(Collected data entries)
┄┄┄┄┄┄┄┄┄┄

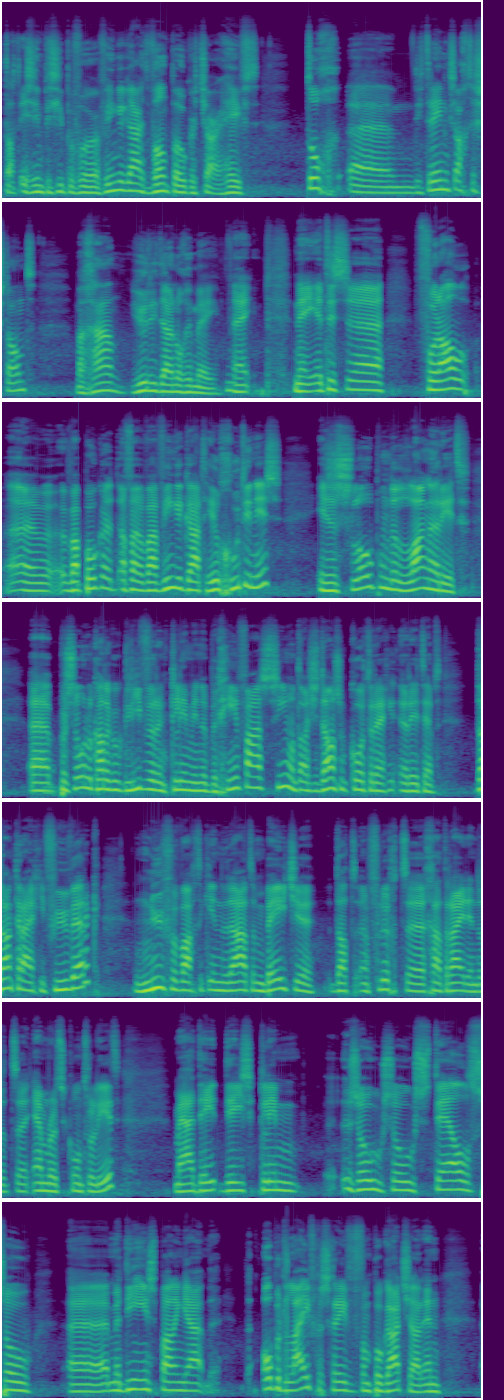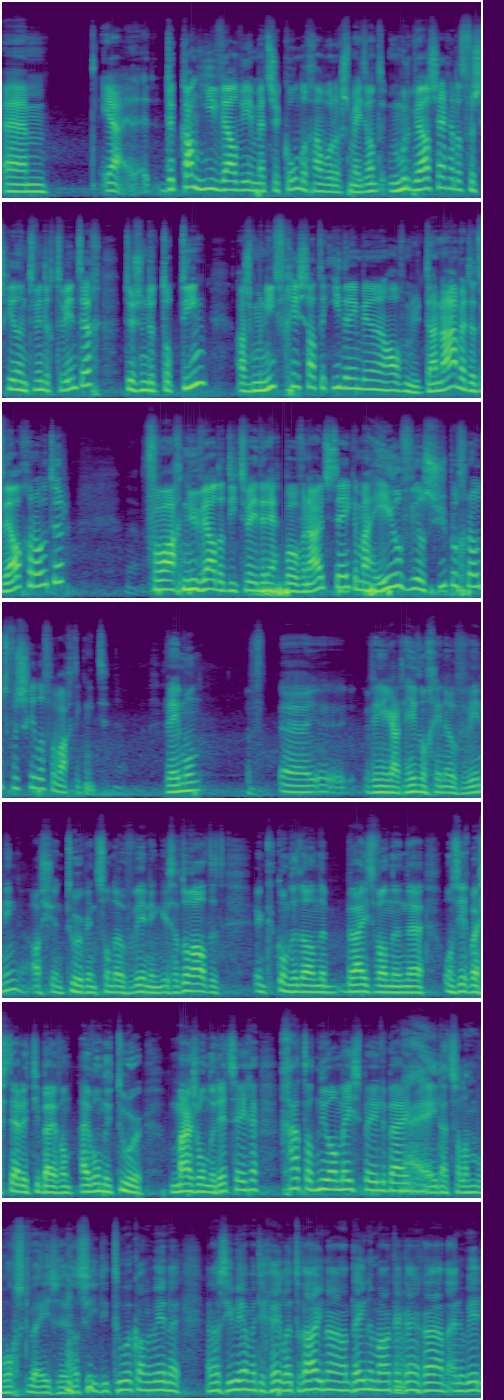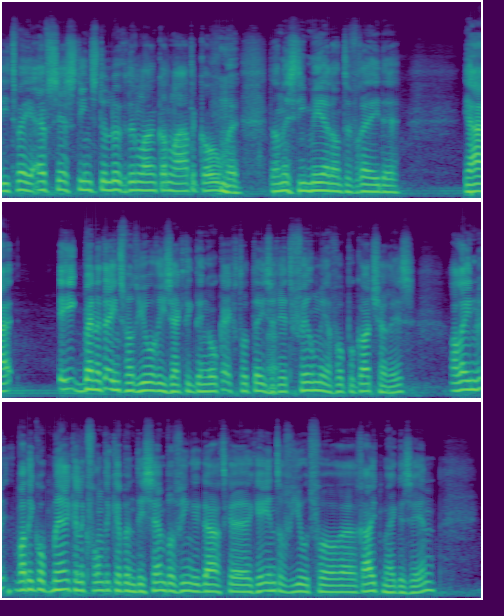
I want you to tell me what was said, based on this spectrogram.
dat is in principe voor Vingegaard, want Pogacar heeft toch ehm, die trainingsachterstand. Maar gaan jullie daar nog in mee? Nee, nee het is eh, vooral eh, waar, Poker, of, eh, waar Vingegaard heel goed in is, is een slopende lange rit. Persoonlijk had ik ook liever een klim in de beginfase zien, want als je dan zo'n korte rit hebt, dan krijg je vuurwerk. Nu verwacht ik inderdaad een beetje dat een vlucht gaat rijden en dat Emirates controleert. Maar ja, de- deze klim zo, zo stijl, zo eh, met die inspanning, ja, op het lijf geschreven van Pogacar. En ehm, ja, er kan hier wel weer met seconden gaan worden gesmeten. Want moet ik wel zeggen, dat verschil in 2020 tussen de top 10, als ik me niet vergis, zat er iedereen binnen een halve minuut. Daarna werd het wel groter. Verwacht nu wel dat die twee er echt bovenuit steken, maar heel veel supergrote verschillen verwacht ik niet. Raymond, eh Vingegaard heeft nog geen overwinning. Als je een Tour wint zonder overwinning, is dat toch altijd... Komt er dan een bewijs van een eh, onzichtbaar sterretje bij van... hij won die Tour, maar zonder ritzegen. Gaat dat nu al meespelen bij... Nee, dat zal een worst wezen. Als hij die Tour kan winnen en als hij weer met die gele trui naar Denemarken kan gaan en weer die twee F-16's de lucht in lang kan laten komen, dan is hij meer dan tevreden. Ja, ik ben het eens met Jori zegt. Ik denk ook echt dat deze rit veel meer voor Pogacar is. Alleen wat ik opmerkelijk vond, ik heb in december Vingegaard ge- geïnterviewd voor eh Ride Magazine.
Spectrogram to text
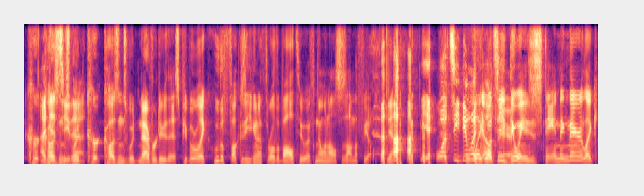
Kirk I Cousins would. Kirk Cousins would never do this. People were like, "Who the fuck is he going to throw the ball to if no one else is on the field?" Yeah. yeah, what's he doing? like, what's he doing? He's just standing there. Like,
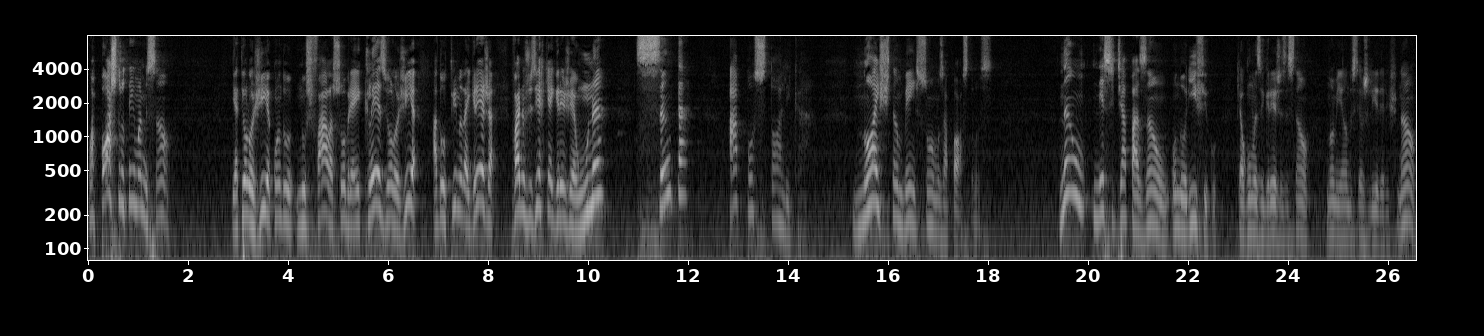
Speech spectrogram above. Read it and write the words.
o apóstolo tem uma missão. E a teologia, quando nos fala sobre a eclesiologia, a doutrina da igreja, vai nos dizer que a igreja é una, santa, apostólica. Nós também somos apóstolos. Não nesse diapasão honorífico que algumas igrejas estão nomeando os seus líderes. Não.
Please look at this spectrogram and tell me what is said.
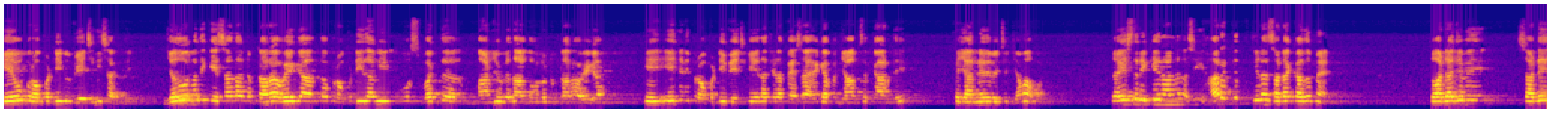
ਕਿ ਉਹ ਪ੍ਰਾਪਰਟੀ ਨੂੰ ਵੇਚ ਨਹੀਂ ਸਕਦੇ। ਜਦੋਂ ਉਹਨਾਂ ਦੇ ਕੇਸਾਂ ਦਾ ਨਿਪਟਾਰਾ ਹੋਏਗਾ, ਤਾਂ ਪ੍ਰਾਪਰਟੀ ਦਾ ਵੀ ਉਸ ਵਕਤ ਮਾਨਯੋਗ ਅਦਾਲਤ ਵੱਲੋਂ ਨਿਪਟਾਰਾ ਹੋਏਗਾ ਕਿ ਇਹ ਜਿਹੜੀ ਪ੍ਰਾਪਰਟੀ ਵੇਚ ਕੇ ਇਹਦਾ ਜਿਹੜਾ ਪੈਸਾ ਹੈਗਾ ਪੰਜਾਬ ਸਰਕਾਰ ਦੇ ਖਜ਼ਾਨੇ ਦੇ ਵਿੱਚ ਜਮ੍ਹਾਂ ਹੋਵੇ ਤਾਂ ਇਸ ਤਰੀਕੇ ਨਾਲ ਅਸੀਂ ਹਰ ਇੱਕ ਜਿਹੜਾ ਸਾਡਾ ਕਦਮ ਹੈ, ਤੁਹਾਡਾ ਜਿਵੇਂ ਸਾਡੇ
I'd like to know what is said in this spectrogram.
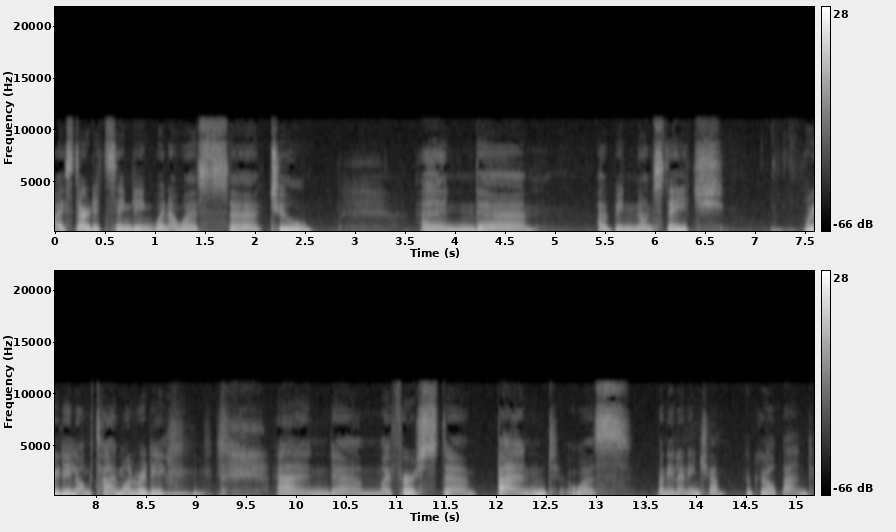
I started singing when I was uh, two, and uh, I've been on stage really long time already. and um, my first uh, band was Vanilla Ninja, a girl band.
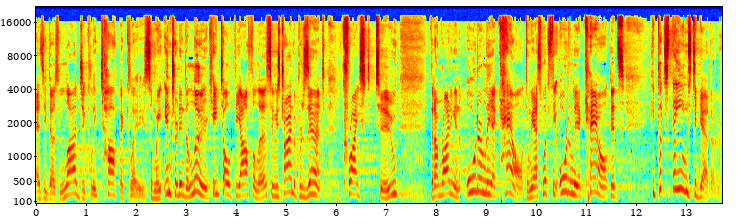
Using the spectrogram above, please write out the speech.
as he does logically, topically. So when we entered into Luke, he told Theophilus, who he's trying to present Christ to, that I'm writing an orderly account. And we ask, what's the orderly account? It's he puts themes together.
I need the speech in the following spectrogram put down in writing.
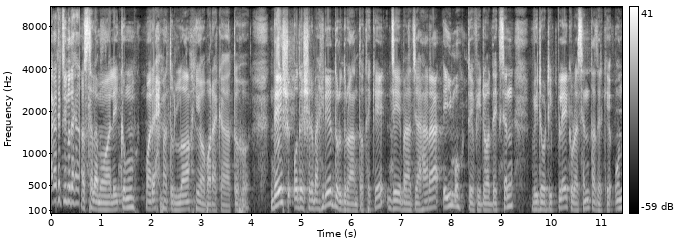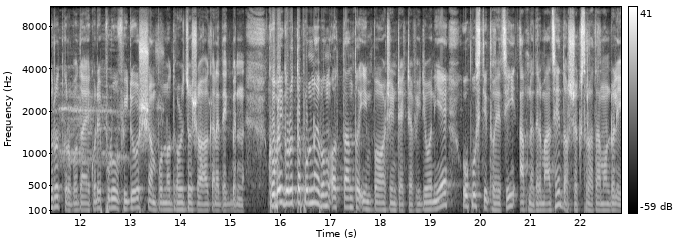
আঘাতের চিহ্ন দেখা আসসালামু আলাইকুম। ওরহমতুল্লাহ ওবরাকাতুহ দেশ ও দেশের বাহিরে দূর দূরান্ত থেকে যে বা যাহারা এই মুহূর্তে ভিডিও দেখছেন, ভিডিওটি প্লে করেছেন, তাদেরকে অনুরোধ করব দয়া করে পুরো ভিডিও সম্পূর্ণ ধৈর্য সহকারে দেখবেন। খুবই গুরুত্বপূর্ণ এবং অত্যন্ত ইম্পর্টেন্ট একটা ভিডিও নিয়ে উপস্থিত হয়েছি আপনাদের মাঝে দর্শক শ্রোতা মণ্ডলী।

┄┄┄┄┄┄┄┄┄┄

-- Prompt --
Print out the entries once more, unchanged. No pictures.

-- Answer section --
I want you to tell me what was said, based on this spectrogram.
dat is in principe voor Vingegaard, want Pogacar heeft toch ehm, die trainingsachterstand. Maar gaan jullie daar nog in mee? Nee, nee het is eh, vooral eh, waar, Poker, of, eh, waar Vingegaard heel goed in is, is een slopende lange rit. Persoonlijk had ik ook liever een klim in de beginfase zien, want als je dan zo'n korte rit hebt, dan krijg je vuurwerk. Nu verwacht ik inderdaad een beetje dat een vlucht gaat rijden en dat Emirates controleert. Maar ja, de- deze klim zo, zo stijl, zo eh, met die inspanning, ja, op het lijf geschreven van Pogacar. En ehm, ja, er kan hier wel weer met seconden gaan worden gesmeten. Want moet ik wel zeggen, dat verschil in 2020 tussen de top 10, als ik me niet vergis, zat er iedereen binnen een halve minuut. Daarna werd het wel groter. Verwacht nu wel dat die twee er echt bovenuit steken, maar heel veel supergrote verschillen verwacht ik niet. Raymond, eh Vingegaard heeft nog geen overwinning. Als je een Tour wint zonder overwinning, is dat toch altijd... Komt er dan een bewijs van een eh, onzichtbaar sterretje bij van... hij won die Tour, maar zonder ritzegen. Gaat dat nu al meespelen bij... Nee, dat zal een worst wezen. Als hij die Tour kan winnen en als hij weer met die gele trui naar Denemarken kan gaan en weer die twee F-16's de lucht in lang kan laten komen, dan is hij meer dan tevreden. Ja, ik ben het eens met Jori zegt. Ik denk ook echt dat deze rit veel meer voor Pogacar is. Alleen wat ik opmerkelijk vond, ik heb in december Vingegaard ge- geïnterviewd voor eh Ride Magazine.
Spectrogram to text
Kirk I Cousins would. Kirk Cousins would never do this. People were like, "Who the fuck is he going to throw the ball to if no one else is on the field?" Yeah. yeah, what's he doing? like, what's he doing? He's just standing there. Like,
Speech spectrogram above. Read it and write the words.
o apóstolo tem uma missão. E a teologia, quando nos fala sobre a eclesiologia, a doutrina da igreja, vai nos dizer que a igreja é una, santa, apostólica. Nós também somos apóstolos. Não nesse diapasão honorífico que algumas igrejas estão nomeando os seus líderes. Não.
Please look at this spectrogram and tell me what is said.
ਕਿ ਉਹ ਪ੍ਰਾਪਰਟੀ ਨੂੰ ਵੇਚ ਨਹੀਂ ਸਕਦੇ। ਜਦੋਂ ਉਹਨਾਂ ਦੇ ਕੇਸਾਂ ਦਾ ਨਿਪਟਾਰਾ ਹੋਏਗਾ, ਤਾਂ ਪ੍ਰਾਪਰਟੀ ਦਾ ਵੀ ਉਸ ਵਕਤ ਮਾਨਯੋਗ ਅਦਾਲਤ ਵੱਲੋਂ ਨਿਪਟਾਰਾ ਹੋਏਗਾ ਕਿ ਇਹ ਜਿਹੜੀ ਪ੍ਰਾਪਰਟੀ ਵੇਚ ਕੇ ਇਹਦਾ ਜਿਹੜਾ ਪੈਸਾ ਹੈਗਾ ਪੰਜਾਬ ਸਰਕਾਰ ਦੇ ਖਜ਼ਾਨੇ ਦੇ ਵਿੱਚ ਜਮ੍ਹਾਂ ਹੋਵੇ ਤਾਂ ਇਸ ਤਰੀਕੇ ਨਾਲ ਅਸੀਂ ਹਰ ਇੱਕ ਜਿਹੜਾ ਸਾਡਾ ਕਦਮ ਹੈ, ਤੁਹਾਡਾ ਜਿਵੇਂ ਸਾਡੇ
I'd like to know what is said in this spectrogram.
I started singing when I was uh, two, and uh, I've been on stage really long time already. and um, my first uh, band was Vanilla Ninja, a girl band.
Using the spectrogram above, please write out the speech.
as he does logically, topically. So when we entered into Luke, he told Theophilus, who he's trying to present Christ to, that I'm writing an orderly account. And we ask, what's the orderly account? It's he puts themes together.
I need the speech in the following spectrogram put down in writing.
আঘাতের চিহ্ন দেখা আসসালামু আলাইকুম। ওরহমতুল্লাহ ওবরাকাতুহ দেশ ও দেশের বাহিরে দূর দূরান্ত থেকে যে বা যাহারা এই মুহূর্তে ভিডিও দেখছেন, ভিডিওটি প্লে করেছেন, তাদেরকে অনুরোধ করব দয়া করে পুরো ভিডিও সম্পূর্ণ ধৈর্য সহকারে দেখবেন। খুবই গুরুত্বপূর্ণ এবং অত্যন্ত ইম্পর্টেন্ট একটা ভিডিও নিয়ে উপস্থিত হয়েছি আপনাদের মাঝে দর্শক শ্রোতা মণ্ডলী।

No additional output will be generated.